Areas receiving increases are athletics, building, Student Health and Wellness Center, music and theater and bus fees. Let's look at these and see if a better solution could be had.

Athletics: Get rid of the fee and sell tickets. I only attended half of the home football games and the majority of the basketball games. All this for $200 a semester?! This fee (or better yet season tickets to all or any sport's season) should be optional at the time tuition is due.

The building fee should, and is, based on the amount of credits taken. I think that this fee should increase as more credits are taken. My logic being that the more credits taken, the more I will use the buildings. It should not be capped off at 10 credits.

Student Health and Wellness Center: I absolutely hate this fee! This if a great example of government imposing laws on the weak just because they feel that is what is best for society. I have only used the wellness center once in my 2 yrs at USU. I hate this fee! This fee should be optional when tuition payment is due.

Music and theater: Include their fee in the price of the ticket at the sporting events.

Bus: Charge a fee of $.25 to students who what to ride the bus. For one student who rides the bus twice a day for a semester the total would be $18.75. That's more than the fee and those who use the buses will pay for it. I use the bus about three times a week (I think it better to live closer to campus and walk, even in the snow, than to pay $.25). This fee of a semester bus pass should be optional at the time tuition is due! I hate this fee!

Other fees that should be added as a pay-as-used basis. Computer lab-My roommate never uses the labs because he has his own laptop. Why should he pay for something he is not using? Raise the price of parking. Activities-add the option of a season pass to all the activities on campus or charge us! This will reduce the cost of tuition and disposable income will fill our pockets.

Tuesday, November 15, 2005

Measuring demand
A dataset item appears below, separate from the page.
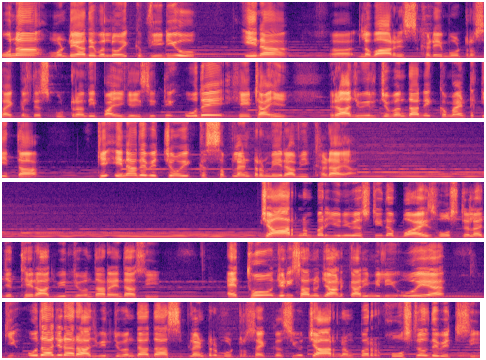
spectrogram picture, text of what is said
ਉਹਨਾਂ ਮੁੰਡਿਆਂ ਦੇ ਵੱਲੋਂ ਇੱਕ ਵੀਡੀਓ ਇਹਨਾਂ ਲਵਾਰਿਸ ਖੜੇ ਮੋਟਰਸਾਈਕਲ ਤੇ ਸਕੂਟਰਾਂ ਦੀ ਪਾਈ ਗਈ ਸੀ ਤੇ ਉਹਦੇ ਹੇਠਾਂ ਹੀ ਰਾਜਵੀਰ ਜਵੰਦਾ ਨੇ ਕਮੈਂਟ ਕੀਤਾ ਕਿ ਇਹਨਾਂ ਦੇ ਵਿੱਚੋਂ ਇੱਕ ਸਪਲੈਂਡਰ ਮੇਰਾ ਵੀ ਖੜਾ ਆ। 4 ਨੰਬਰ ਯੂਨੀਵਰਸਿਟੀ ਦਾ ਬॉयਜ਼ ਹੋਸਟਲ ਹੈ ਜਿੱਥੇ ਰਾਜਵੀਰ ਜਵੰਦਾ ਰਹਿੰਦਾ ਸੀ। ਇੱਥੋਂ ਜਿਹੜੀ ਸਾਨੂੰ ਜਾਣਕਾਰੀ ਮਿਲੀ ਉਹ ਇਹ ਹੈ ਕਿ ਉਹਦਾ ਜਿਹੜਾ ਰਾਜਵੀਰ ਜਵੰਦਾ ਦਾ ਸਪਲੈਂਡਰ ਮੋਟਰਸਾਈਕਲ ਸੀ, ਉਹ 4 ਨੰਬਰ ਹੋਸਟਲ ਦੇ ਵਿੱਚ ਸੀ।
Using a free market system to assess demand for something assumes that everyone has equal oppurtuninty to money. The fact that not everyone has equal oppurtunity to money is obivious. I have a couple of friends who have graduated from college. They worked much harder than me in college and got better grades. Yet I will earn a higher salary when I graduate. Not because I worked hard in school or any other aspect of life, but simply because of natural and enviromental differences.
So you will ask do I think money should be taken from me and given to my friends. In many cases I would say yes. What they are doing is more important. So when I start making the money will I give it to them? Partly. If you have read the "All Government Employees are Overpaid" post then you already know that I do a lot to try to distribute the benefits of my advantages. I will probably continue to give more of my time then of my money, because I think it more beneficial that way.